*What to work on*: Return all entries precisely as they stand, without the images.

__________

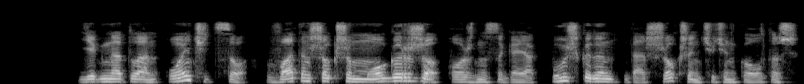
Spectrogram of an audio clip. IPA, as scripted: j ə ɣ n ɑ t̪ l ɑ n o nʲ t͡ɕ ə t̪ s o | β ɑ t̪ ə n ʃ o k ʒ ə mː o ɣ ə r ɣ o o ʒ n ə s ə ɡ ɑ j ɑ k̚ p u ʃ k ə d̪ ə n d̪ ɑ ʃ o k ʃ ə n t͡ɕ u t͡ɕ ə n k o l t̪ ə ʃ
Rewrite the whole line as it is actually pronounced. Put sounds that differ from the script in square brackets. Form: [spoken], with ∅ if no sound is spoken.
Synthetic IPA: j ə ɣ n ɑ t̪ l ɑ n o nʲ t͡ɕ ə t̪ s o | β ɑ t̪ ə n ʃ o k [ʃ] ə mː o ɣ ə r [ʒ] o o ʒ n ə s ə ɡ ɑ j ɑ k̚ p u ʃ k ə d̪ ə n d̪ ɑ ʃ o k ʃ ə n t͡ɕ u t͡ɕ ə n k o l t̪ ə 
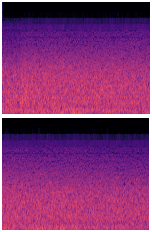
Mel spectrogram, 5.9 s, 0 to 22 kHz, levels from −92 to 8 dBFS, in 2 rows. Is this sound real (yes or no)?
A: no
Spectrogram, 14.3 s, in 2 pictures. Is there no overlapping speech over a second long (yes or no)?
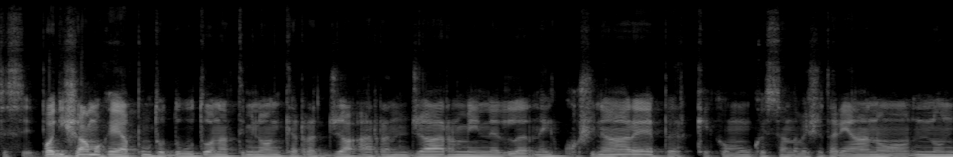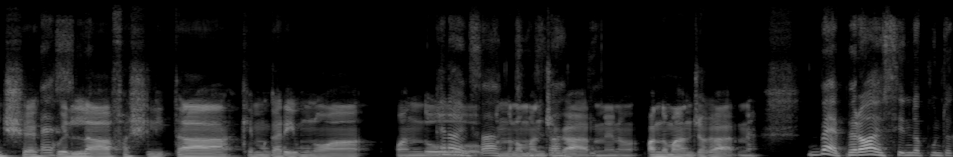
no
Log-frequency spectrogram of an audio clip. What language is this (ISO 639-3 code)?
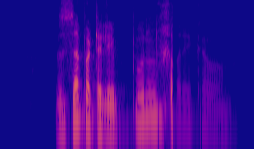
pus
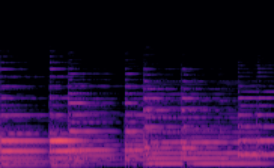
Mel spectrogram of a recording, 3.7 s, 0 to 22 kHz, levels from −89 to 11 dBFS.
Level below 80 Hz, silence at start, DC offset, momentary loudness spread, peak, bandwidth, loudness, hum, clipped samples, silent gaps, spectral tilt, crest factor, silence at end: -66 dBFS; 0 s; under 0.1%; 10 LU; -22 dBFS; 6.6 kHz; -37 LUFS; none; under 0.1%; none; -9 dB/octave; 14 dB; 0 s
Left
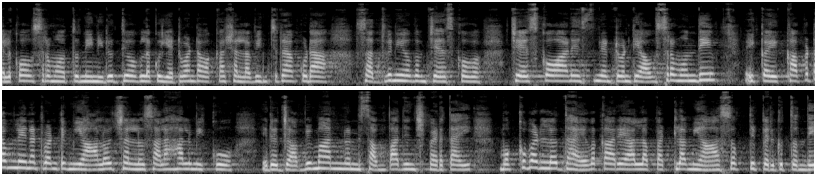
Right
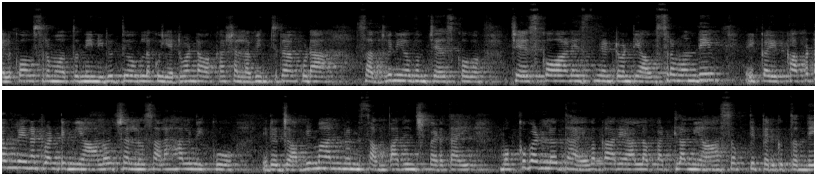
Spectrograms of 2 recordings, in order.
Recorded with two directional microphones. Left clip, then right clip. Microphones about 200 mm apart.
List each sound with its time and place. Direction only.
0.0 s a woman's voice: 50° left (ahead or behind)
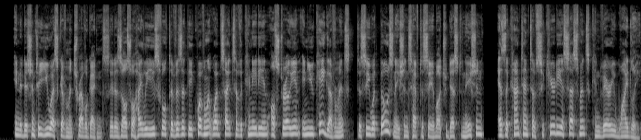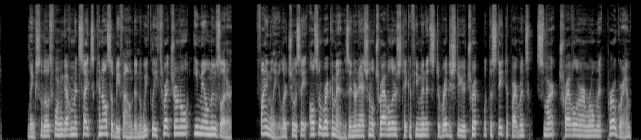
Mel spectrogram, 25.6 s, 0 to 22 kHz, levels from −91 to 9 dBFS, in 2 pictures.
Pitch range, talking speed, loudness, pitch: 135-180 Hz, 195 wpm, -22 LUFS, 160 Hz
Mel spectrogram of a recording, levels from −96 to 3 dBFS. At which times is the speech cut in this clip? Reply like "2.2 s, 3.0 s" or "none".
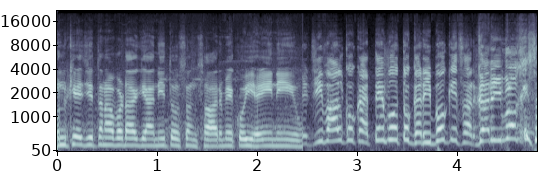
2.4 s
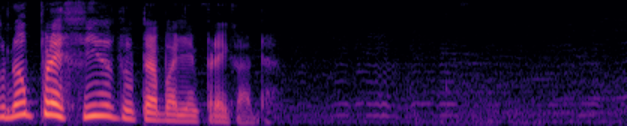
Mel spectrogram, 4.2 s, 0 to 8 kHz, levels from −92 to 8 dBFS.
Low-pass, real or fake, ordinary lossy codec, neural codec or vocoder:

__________

*Answer for the task*:
Spectrogram of an audio clip. IPA, as scripted: j ə ɣ n ɑ t̪ l ɑ n o nʲ t͡ɕ ə t̪ s o | β ɑ t̪ ə n ʃ o k ʒ ə mː o ɣ ə r ɣ o o ʒ n ə s ə ɡ ɑ j ɑ k̚ p u ʃ k ə d̪ ə n d̪ ɑ ʃ o k ʃ ə n t͡ɕ u t͡ɕ ə n k o l t̪ ə ʃ
Rewrite the whole line as it is actually pronounced. Put sounds that differ from the script in square brackets. Form: [spoken], with ∅ if no sound is spoken.
Synthetic IPA: j ə ɣ n ɑ t̪ l ɑ n o nʲ t͡ɕ ə t̪ s o | β ɑ t̪ ə n ʃ o k [ʃ] ə mː o ɣ ə r [ʒ] o o ʒ n ə s ə ɡ ɑ j ɑ k̚ p u ʃ k ə d̪ ə n d̪ ɑ ʃ o k ʃ ə n t͡ɕ u t͡ɕ ə n k o l t̪ ə 
Mel spectrogram, 5.9 s, 0 to 22 kHz, levels from −92 to 8 dBFS, in 2 rows. Is this sound real (yes or no)?
A: no
Spectrogram, 14.3 s, in 2 pictures. Is there no overlapping speech over a second long (yes or no)?
no
Log-frequency spectrogram of an audio clip. What language is this (ISO 639-3 code)?
pus
Mel spectrogram of a recording, 3.7 s, 0 to 22 kHz, levels from −89 to 11 dBFS.
Level below 80 Hz, silence at start, DC offset, momentary loudness spread, peak, bandwidth, loudness, hum, clipped samples, silent gaps, spectral tilt, crest factor, silence at end: -66 dBFS; 0 s; under 0.1%; 10 LU; -22 dBFS; 6.6 kHz; -37 LUFS; none; under 0.1%; none; -9 dB/octave; 14 dB; 0 s
Left
Right
Spectrograms of 2 recordings, in order.
Recorded with two directional microphones. Left clip, then right clip. Microphones about 200 mm apart.
List each sound with its time and place. Direction only.
0.0 s a woman's voice: 50° left (ahead or behind)
Mel spectrogram, 25.6 s, 0 to 22 kHz, levels from −91 to 9 dBFS, in 2 pictures.
Pitch range, talking speed, loudness, pitch: 135-180 Hz, 195 wpm, -22 LUFS, 160 Hz
Mel spectrogram of a recording, levels from −96 to 3 dBFS. At which times is the speech cut in this clip? Reply like "2.2 s, 3.0 s" or "none".
2.4 s
Mel spectrogram, 4.2 s, 0 to 8 kHz, levels from −92 to 8 dBFS.
Low-pass, real or fake, ordinary lossy codec, neural codec or vocoder:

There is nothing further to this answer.